I'd like to quickly discuss a few cards I considered for inclusion that didn't quite make the cut. [Unstable Corruption] was very close, but I had a vision of wanting to put multiple allies into play each turn until turn 5 or so. In retrospect, I could have made room for two of these by removing [Sinestra], who was either irrelevant when showing up to a board with no cards on my side of the table, or was a win-more card when I had a field of tokens already established. [Sylvanas, Queen of the Forsaken] was not likely to make many tokens when she came into play, and [King Bagurgle, Terror of the Tides] was too slow and unsynergistic to consider. [Mazu'kon] does make a token when he dies, but if I wanted to play [Mazu'kon] I'd play almost any other Horde deck in the format. The aforementioned [Fluid Death] and [Gloves of Dissolving Smoke] could have easily been included, or the ever popular [Viewless Wings], but I wanted to move away from that archetype.

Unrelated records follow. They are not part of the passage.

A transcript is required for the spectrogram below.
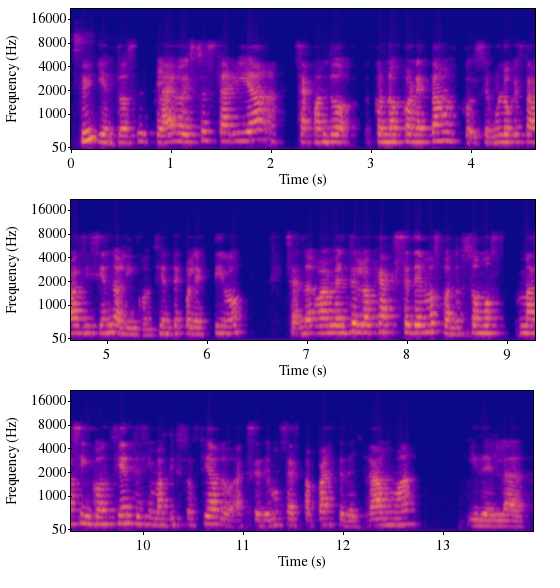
¿Sí? Y entonces, claro, eso estaría, o sea, cuando, nos conectamos, según lo que estabas diciendo, al inconsciente colectivo, o sea, normalmente lo que accedemos cuando somos más inconscientes y más disociados, accedemos a esta parte del trauma y de, la,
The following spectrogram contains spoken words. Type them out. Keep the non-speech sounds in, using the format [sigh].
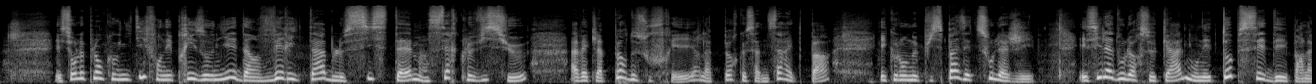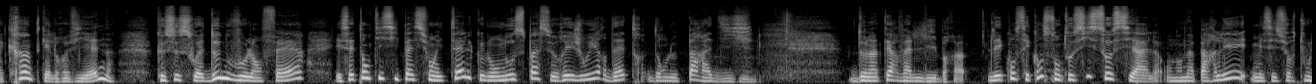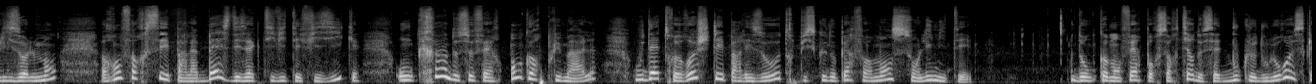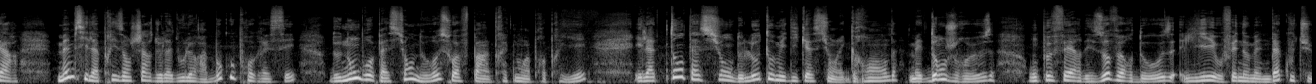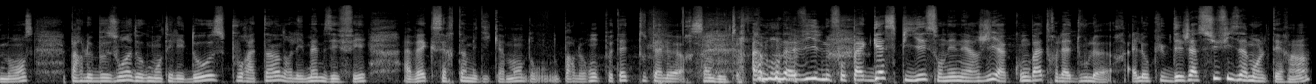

There is definitely an Alliance version of this deck that uses [Leader of the Pack], but having just come off of [Jaral of Gilneas] at NACC, I wanted something different. Besides, the four-slot was plenty busy with options already. Lastly, [Innervate] didn't get the nod due to the high amount of things I could be doing with the cards I had in play. [Poison Fang Bracers], [Nature's Reach], [Twilight Citadel], [Vuza'jin] and [Overwhelm] were able to provide me with suitable outlets for my resources. I didn't think I'd need to be drawing multiple cards.
Oh, I probably should have played [Lockmaw], but I'm really high on that guy right now. I kind of wanted a break. If I were to do it again, he'd get in there for sure.
In the event, the token deck put up token resistance against a solo Rogue deck packing [Carnage] and [Poison the Well], which was not altogether surprising. Cheap board wipes kept the tokens from building up critical mass for [Nature's Reach] or [Zaza'jun] to come in and apply real pressure. Next, it squared off against a more traditional Horde Mage list packing [Frost Blast], [Edwin VanCleef], and [Baxtan, Herald of the Flame], all of which were bad times in token town. At this point, I was beginning to think that I had underestimated my opponent's willingness to bring a less-than-competitive list in order to have an easier time in the swiss rounds! The final round opponent was a mostly solo Horde Death Knight with a host of armor and [Blood Parasite], but fortunately enough no [Withering Decay]. Without that constant –1 health, the tokens were able to assemble unchecked and crush the death knight beneath their weight. It turned out that the Death Knight deck's owner and I both made the finals, where that same scenario played out again. Victory was mine!
I don't think this is an optimal list, but that's partially by design. There is a lot of space to explore with this deck, not the least being shifting the class to Death Knight to take better advantage of [Bark and Bite] as well as [Overwhelm] making ghouls instead of Treants. I think if you do port to Death Knight you can remove the top end of [Sinestra] and [Renshol, Herald of Nature] in favor of [Etched Dragonbone Girdle] and just a slew of cheaper drops. For me, it came down to wanting to have an answer to abilities and equipment via [Natural Purification] as well as using [Poison Fang Bracers].
The deck was a lot of fun, and could probably be an interesting choice in a meta where [Boundless Hellfire] hasn't caught on yet. If you're in such a place, I highly recommend seeing what Treants can do for you en masse!